HMS Portland chases down star of the Hunt for Red October

Topic: Fighting armsSurface Fleet

Not Sean Connery, or Alec Baldwin, but the American submarine which spent most of the blockbuster movie stalking a supposedly undetectable Soviet boat.

USS Dallas played mouse and a host of warships, led by Britain’s HMS Portland, played cat in the Gulf of Oman as allied nations came together for a large-scale anti-submarine exercise.

The UK, France, USS and Australia all committed forces to what the Royal Navy calls GASWEX (Gulf Anti-Submarine Warfare EXercise) and Americans call SHAREM (Ship Anti-Submarine Warfare Readiness and Evaluation Measurement).

It’s been a while since Britain was involved in a GASWEX – but it’s an opportunity not to be missed with real assets to play work: real aircraft (French maritime patrol aircraft peppering the Gulf of Oman with sonobuoys), real hunters (HMAS Perth, two American Arleigh-Burkes USS Mason and Nitze), a real ‘high-value target’ to protect in the form of British supply ship RFA Fort Victoria, and a real submarine.

In Tom Clancy’s Cold War thriller, the USS Dallas successfully stalked the Soviet super sub Red October across the North Atlantic.

A quarter of a century later, the now veteran hunter-killer is still in service with the US Navy – and still a threat to be reckoned with as she tried to evade the dragnet across the Indian Ocean and ‘sink’ Fort Victoria.

“The chance to operate with our allies in challenging conditions with a ‘live asset’ is invaluable – the team had some valuable ‘in contact’ time with a live submarine,” said PO Stuart McLaughlin, one of Portland’s underwater warfare specialists.

“These chances are few and far between, so the whole team from the commanders down relished the opportunity – and the challenge.”

The 30-year-old from Glasgow continued: “It’s important that we learn how to work with our allies in all spheres of warfare to ensure that we can act with minimal effort should the occasion ever arise.

“At times, the exercise was a challenge, but the underwater team have all taken away some valuable experience.”

Hunting submarines doesn’t just require the concentration of the two dozen souls in Portland’s operations room, but all 200 sailors and Royal Marines on board – whether on duty or not.

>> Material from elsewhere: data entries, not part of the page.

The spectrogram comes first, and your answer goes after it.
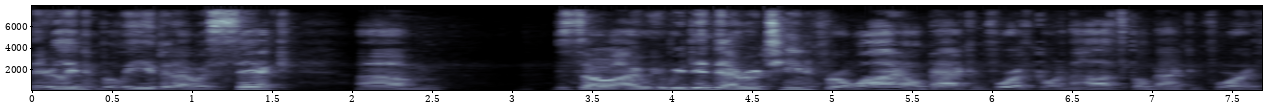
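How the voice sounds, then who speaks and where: A somewhat breathy male voice at a moderate pace, with fairly even intonation. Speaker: video blogger sharing chronic illness story. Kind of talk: personal testimony. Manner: hesitant, many fillers.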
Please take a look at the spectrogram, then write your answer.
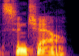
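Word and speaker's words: Xin chào: To say hello it's pronounced Xin Chao.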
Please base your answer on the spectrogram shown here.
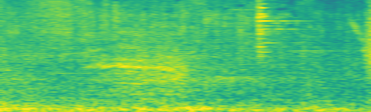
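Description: Incendio fire spell cast in the Hogwarts Legacy video game, a whooshing burst with mechanical crackle and a sharp pop at the end over steady low rumbling combat ambience.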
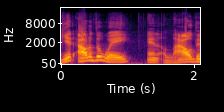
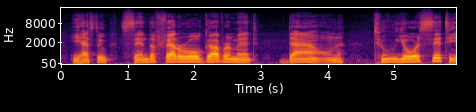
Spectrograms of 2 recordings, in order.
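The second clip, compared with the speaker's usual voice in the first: slowed-down delivery. Speaker slowing down for the people in the back, speaking slowly. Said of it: "I'm saying it slow".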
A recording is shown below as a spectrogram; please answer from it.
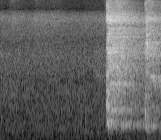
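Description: A person coughing twice in quick succession, close to the microphone, after a quiet stretch; the two coughs come near the end, about half a second apart.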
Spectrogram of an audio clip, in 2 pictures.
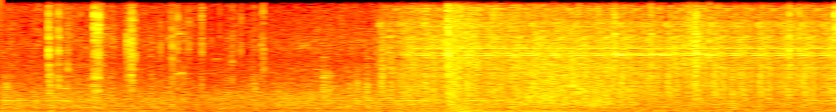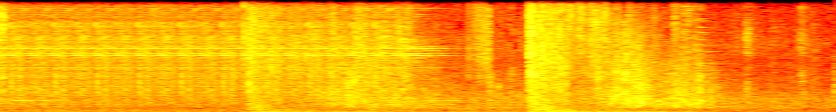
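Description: A tank engine rumbles steadily.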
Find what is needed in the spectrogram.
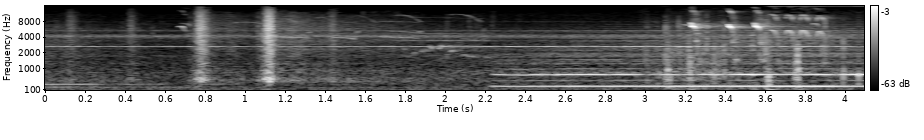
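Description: Quiet background music of long held notes, with a couple of sharp clicks about a second in and a run of short, high-pitched chirps from the forest ambience near the end.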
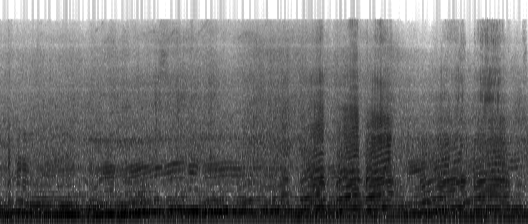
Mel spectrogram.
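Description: Car engines revving up and down again and again as cars slide around a wet skid pan, over a steady low engine hum. The revving is loudest a little past the middle.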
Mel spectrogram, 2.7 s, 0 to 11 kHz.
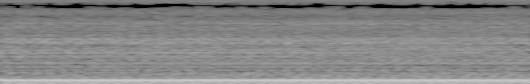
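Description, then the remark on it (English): A 1989 first-gen Dodge Cummins diesel truck engine idles steadily, a loud, low, throbbing rumble with a fast even clatter and no change in pace, with no voices over it. “1989 Dodge Cummins, the real first gen.”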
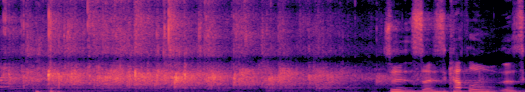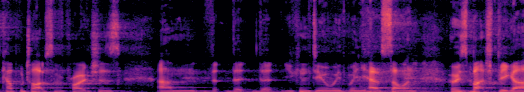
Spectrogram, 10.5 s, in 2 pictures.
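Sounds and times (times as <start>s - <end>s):
audience applause: 0.0s - 4.1s
speech: 3.9s - 10.4s.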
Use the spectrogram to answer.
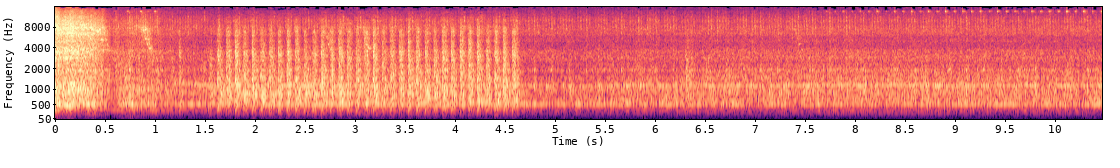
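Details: Porsche Boxster 986, clutch changed under 1000 miles ago: idling engine with a steady high squeal and rumble from the gearbox that swells and fades as the clutch engages; quick release rumbles, slow release and driving squeak, gone with pedal pressed.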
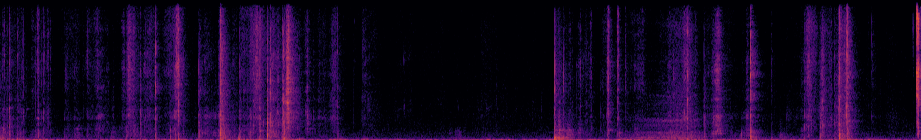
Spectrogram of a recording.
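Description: Oracle cards drawn from a deck and flipped over one after another, giving soft papery snaps and slides in scattered bursts at close range, with no voice heard.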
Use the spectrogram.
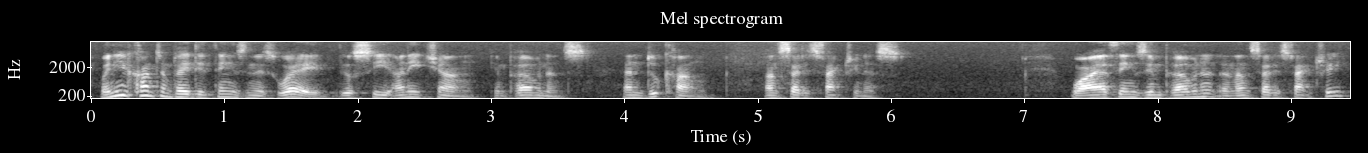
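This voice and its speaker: A man reading a Buddhist teaching aloud in measured, deliberate short phrases, in the manner of a spoken audiobook. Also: mid-range voice, animated, mellow. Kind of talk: read-aloud dharma talk, audiobook narration.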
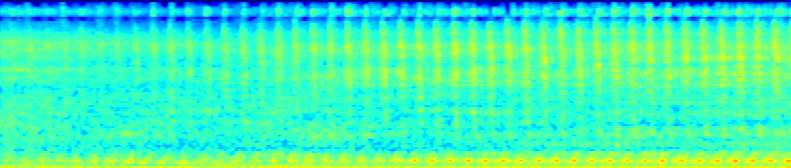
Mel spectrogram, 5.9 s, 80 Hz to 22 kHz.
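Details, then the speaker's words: 1997 GMC 3500 7.4L Vortec 454 idling, raw fuel smell, near-black smoke: steady idle with an uneven stumbling pulse about two beats a second; misfire on at least one cylinder, caused by cylinder 6 injector stuck open. "so yeah you can definitely smell uh raw gas out here with an idling so it's definitely missing on at least one cylinder and it looks like it's idle is fairly smooth as far as it's not kind of rocking around"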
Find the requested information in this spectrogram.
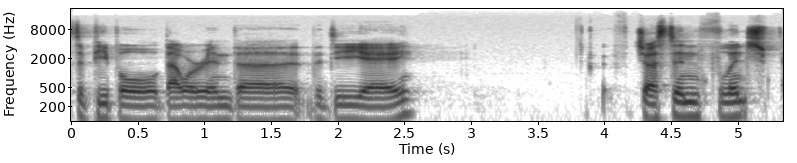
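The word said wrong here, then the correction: Finch-Fletchley: he made it say it wrong. Justin Finch Fletchy.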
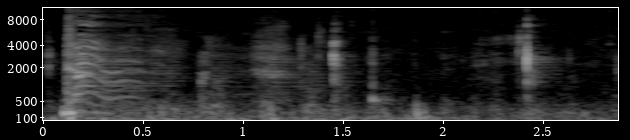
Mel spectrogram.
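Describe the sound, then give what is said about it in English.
Wet chewing of a piece of carrot cake, something soft with a few sharper crunchy bites and small mouth clicks, irregular and fairly quiet, with no talking. “It's not the best one I have, but, you know, if you're in a rush and you want a nice piece of carrot cake, this will do.”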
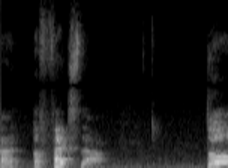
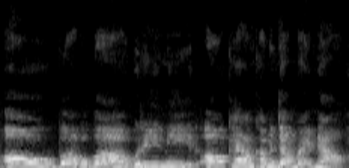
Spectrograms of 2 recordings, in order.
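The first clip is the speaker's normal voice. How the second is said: higher, louder mock willing husband; brisk, raised-pitch imitation of an obliging grandson; imitated eager reply; 5 semitones higher, 5 dB louder than usual. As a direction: lightly act out dropping everything to answer. Husband eagerly answering his grandmother.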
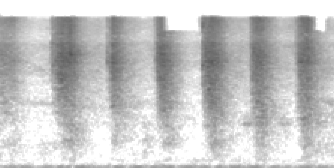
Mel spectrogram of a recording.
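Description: Wire slicker brush raking through a Golden Retriever's thick tail fur to break up the dense, shedding undercoat. It sounds as faint, scratchy brush strokes, about four a second.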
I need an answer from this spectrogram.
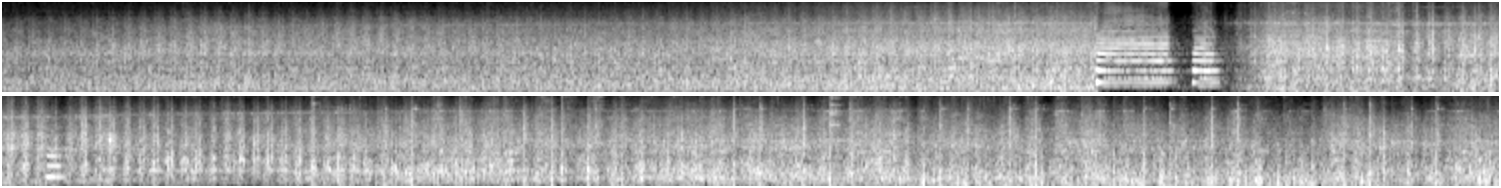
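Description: An oncoming passenger train draws closer and grows louder. A locomotive horn sounds one short blast about a third of the way in. Then the train's coaches pass close alongside, their wheels clattering over the rails in a fast, steady clickety-clack.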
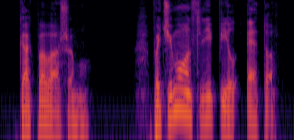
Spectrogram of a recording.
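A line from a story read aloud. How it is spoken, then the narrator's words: Plain. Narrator (Russian): спросил Карим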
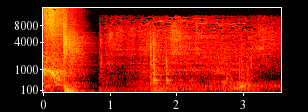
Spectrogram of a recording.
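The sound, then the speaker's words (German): Plastic water bottles crunch and crackle inside their shrink-wrap pack, a loud crinkling burst at first, then irregular creaks and rustles continuing at a moderate level with no talking. “Die Plastikflaschen mit dem Wasser knirschen. Weil die Plastikflaschen in eine Plastikpackung verpackt sind.”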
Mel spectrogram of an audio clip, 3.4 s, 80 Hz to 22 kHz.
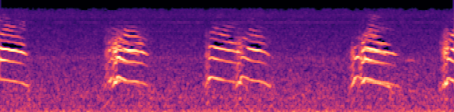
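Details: Herring gull (argenteus) recorded in the Uitkerkse Polder, Belgium, February 2011, calling with strident falling yelps, single or doubled, spaced about a second apart against soft background hiss.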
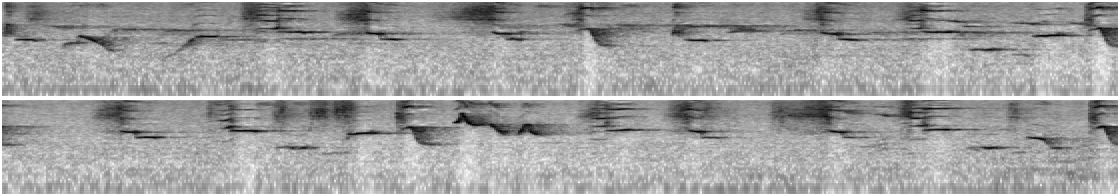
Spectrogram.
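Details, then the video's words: Tutor recording of white-rumped shama singing, meant for training songbirds: rapid, busy run of bright whistles, chirps and falling slurs packed closely together, with brief dips between bursts and a light hiss underneath. "Masteran Suara Samyong"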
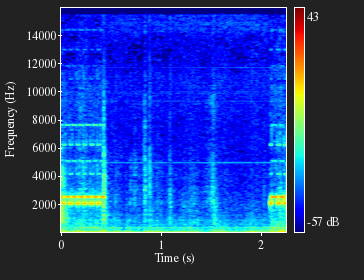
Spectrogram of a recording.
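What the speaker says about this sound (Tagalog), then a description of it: "May bagting ang akong cellphone." A cellphone ringtone sounding at home, a bright electronic tone that rings, pauses for over a second, then starts again, close and clear with no talking over it.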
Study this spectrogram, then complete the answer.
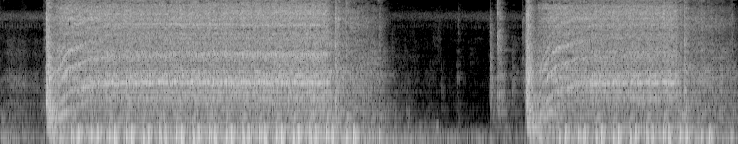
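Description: A combine harvester engine cranks and catches with a loud, rough rumble that runs about three seconds and fades out, then after a short pause a second start attempt bursts in, equally loud and steady to the end.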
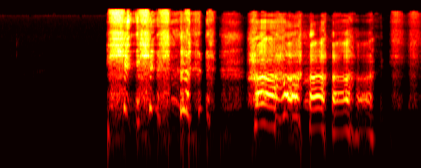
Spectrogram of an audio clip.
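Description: A man's voice making a non-word vocal sound after a short silence: breathy at first, then voiced with a wavering pitch, lasting about three seconds.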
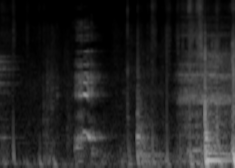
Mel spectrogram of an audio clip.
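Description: A woman's two short, high-pitched vocal sounds, one at the start and one a little under a second in, followed near the end by rustling and clicking as a plastic bag and handbag are handled.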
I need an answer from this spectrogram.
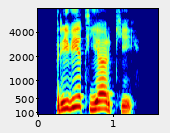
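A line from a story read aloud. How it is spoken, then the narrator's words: Gloomy young woman. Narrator (Russian): мрачно произнесла девушка-игрок Славиолия Лолипоп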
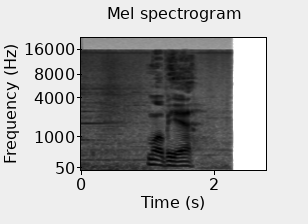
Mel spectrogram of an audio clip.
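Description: An elderly man speaks calmly and gravely.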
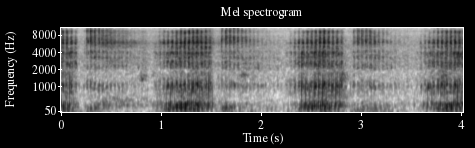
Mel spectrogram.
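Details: A pet cat named Bear purrs low and deep; three rumbling surges pulse with its breathing, separated by quieter airy gaps, in a calm indoor setting.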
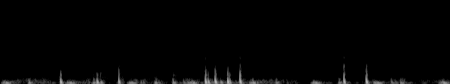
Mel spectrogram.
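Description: Quick, closely spaced low thumps of a fast-beating heart, with soft low rumbling between beats.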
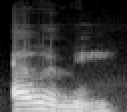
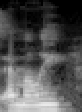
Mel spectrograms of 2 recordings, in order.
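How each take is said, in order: First: The name begins with an 'el' sound. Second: The name begins with an 'em' sound. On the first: The speaker calls it right. "but it's actually Elamy" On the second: The speaker calls it wrong. "I always say this wrong"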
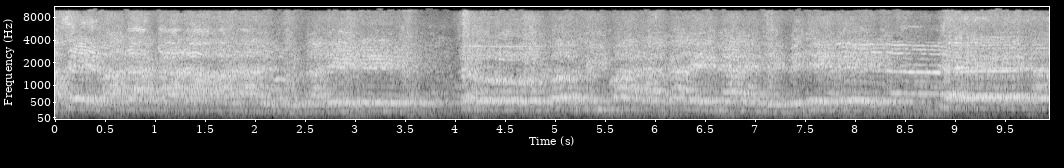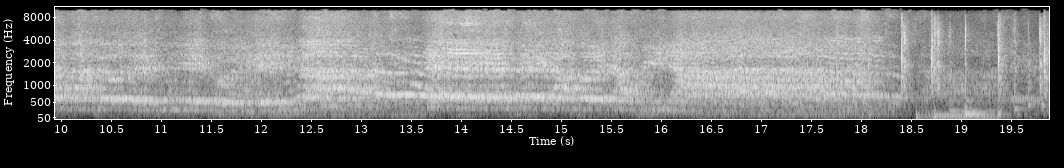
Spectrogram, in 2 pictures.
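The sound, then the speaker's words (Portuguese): A large stadium crowd of River Plate football fans chants a reworked classic song in unison after the club won its fourth Copa Libertadores, loud and continuous with a steady melodic rise and fall, the massed voices echoing across the stands. “O River Plate conquistava a sua quarta Libertadores da América, Gallardo a sua segunda no banco de reservas e a torcida do River fez uma releitura de outro clássico sudado.”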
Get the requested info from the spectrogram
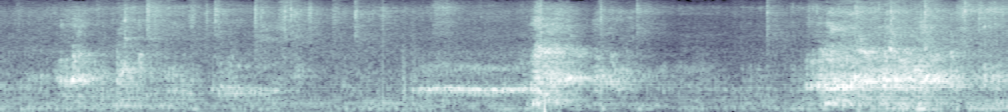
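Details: Boston Terriers fighting over an orange toy, growling in rough, noisy bursts with a few sharper bark-like yelps, the loudest near the end.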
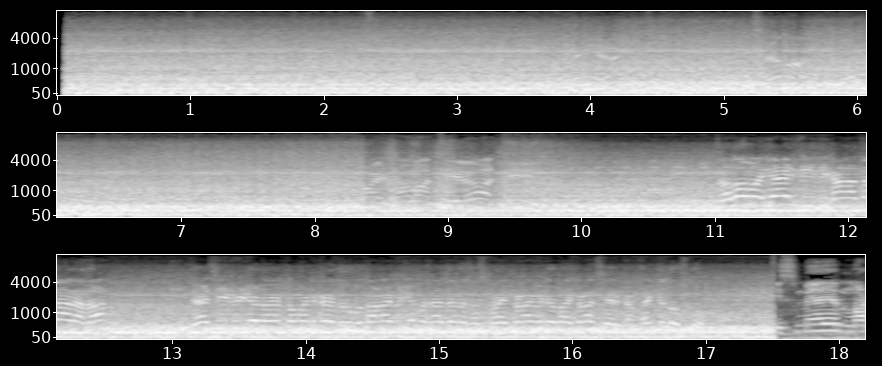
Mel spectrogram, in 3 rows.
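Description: Wirtgen WR 2400 road recycler's twin-turbocharged V8 engine running loud and steady at close range, with a strong low hum. Men's voices are heard over it from about halfway in, and the engine sound cuts off suddenly just before the end.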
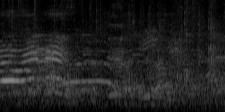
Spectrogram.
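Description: A high-pitched voice calls out loudly in the first second, then several people talk over one another.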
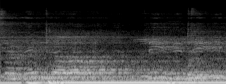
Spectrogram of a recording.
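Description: A live worship band playing a praise song: singers carrying the melody over electric guitar, drums and sustained deep bass notes.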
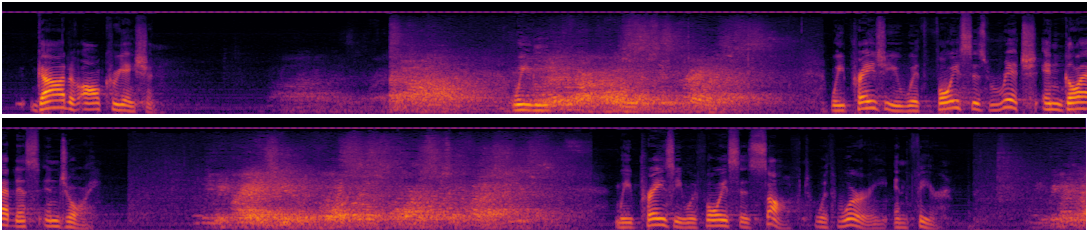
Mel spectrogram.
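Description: A man reads aloud calmly through a microphone in a large echoing room.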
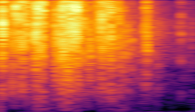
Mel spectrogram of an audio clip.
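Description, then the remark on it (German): Busy crinkling of a plastic chocolate packet, a rapid run of crackly rustles that fade out toward the end, with no voices. “Das war das Geräusch der Packung Schokolade, die wir gerade in der Vorbereitung vernichtet haben.”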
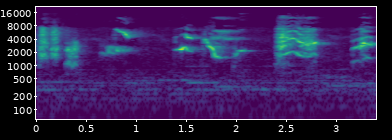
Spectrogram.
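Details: Morning song of a female greater green leafbird to excite the male: harsh buzzy notes alternating with slurred whistles and a raspy squawk, uneven and lively, faint hum in the background.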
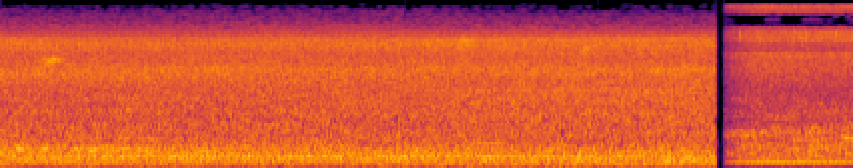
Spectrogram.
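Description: Fast muddy floodwater rushing down a street, a loud, steady rush of water noise. A little over five seconds in it cuts off abruptly, and a different steady rush with a low hum follows.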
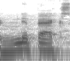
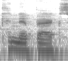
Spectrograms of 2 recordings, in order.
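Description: First: The K at the start is silent. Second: The K at the start is sounded.

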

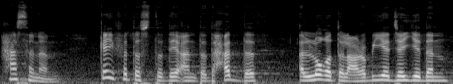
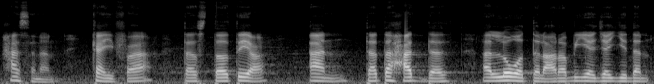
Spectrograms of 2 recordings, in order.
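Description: First: The words run together without breaks between them. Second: The words are broken up with pauses between them. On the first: The listener understands it easily. The speaker calls it right. "Direct বললে" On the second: It sounds like reciting poetry and is understood late. The speaker calls it wrong. "ভেঙে ভেঙে বলেন"

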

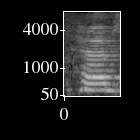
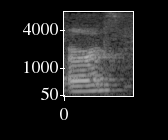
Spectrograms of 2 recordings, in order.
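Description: First: It is said the Australian way. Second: It is said the American way. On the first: "Australia to America, you say it different" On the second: "Australia to America, you say it different"

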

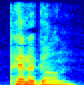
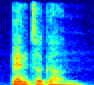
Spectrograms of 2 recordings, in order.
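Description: First: The T sound is dropped. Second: The T sound is clearly pronounced.

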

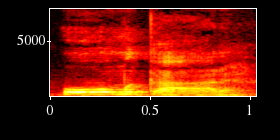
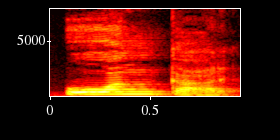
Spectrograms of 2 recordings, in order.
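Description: First: The middle has a clear m sound. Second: The middle has a nasalized vowel instead of m. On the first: This is how some people say it. The speaker calls it wrong. "ਕਈ ਸੱਜਣ ਇਹਦਾ ਪਾਠ ਇਸ ਢੰਗ ਨਾਲ ਵੀ ਉਚਾਰਨ ਕਰ ਲੈਂਦੇ ਆ" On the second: This is the pronunciation the scripture itself gives. The speaker calls it right. "ਪਾਠ ਦਾ ਉਚਾਰਨ ਕੀ ਬਣੇਗਾ, ਓਅੰਕਾਰ"

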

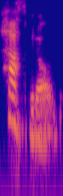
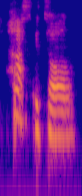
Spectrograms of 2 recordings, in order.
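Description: First: It is said in an American accent. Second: It is said in a British accent. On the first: "American hospital" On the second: "And British hospital"

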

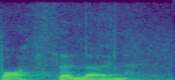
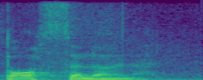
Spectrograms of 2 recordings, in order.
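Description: First: The c is said with a lisped th sound. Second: The c is said as a plain s sound. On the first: This is how people in Barcelona say it. "But they lisp" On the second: This is how people in Madrid say it. "But Madrid, it's Barcelona"

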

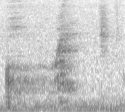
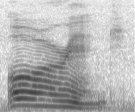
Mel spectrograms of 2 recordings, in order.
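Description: First: It is whispered. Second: It is spoken in a normal voice.

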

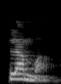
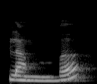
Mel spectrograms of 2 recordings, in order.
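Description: First: The B in the middle is silent. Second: The B in the middle is sounded. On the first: The speaker calls it right. "The correct pronunciation is Plumber. B is silent" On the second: The speaker calls it wrong. "No, not at all"

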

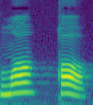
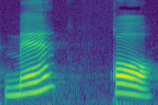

“They are expected to move around the ship silently, not play loud music and avoid doing anything that might give Portland’s position away,” explained weapon engineer officer Lt Cdr Adam Robertson.

His ship is regarded the Royal Navy’s senior submarine hunter – thanks in no small part to her commanding officer, Captain Paul Stroude, in charge of his third warship.

But Portland faced some serious competition in the form of the Mason, a destroyer assigned to protect the mighty carrier USS Eisenhower – and a ship which prides itself in finding the enemy below.

“It’s no secret that we’ve been one of the better, if not the best ship in the Atlantic Fleet for a long time,” said Command Master Chief Ronn Shasky, pointing to the anti-submarine warfare ‘Bloodhound’ trophy the Mason holds. Never someone to rest on his laurels, he adds: “We love training. We love showing how much we’ve learned, how much we’ve absorbed, and continuing Mason’s great legacy as submarine fighters.”

So when other ships – mostly strangers – joined the hunt, it wasn’t too hard for like-minded sailors to collaborate.

“We started out as four ships that have never worked together,” said Lt Cdr Thomas Hobbs, Portland’s second in command.

“We came together using a whole series of common tactics and procedures we learned from our home navies and we put them into practice in a difficult area of the world for anti-submarine warfare. We improved on them and accomplished what we set out to do.”

Portland sailed from her native Plymouth in mid-June for a nine-month patrol of the Gulf and Indian Ocean supporting the international naval mission clamping down on smuggling, trafficking, terrorism and piracy.

It’s important that we learn how to work with our allies in all spheres of warfare to ensure that we can act with minimal effort should the occasion ever arise.

PO Stuart McLaughlin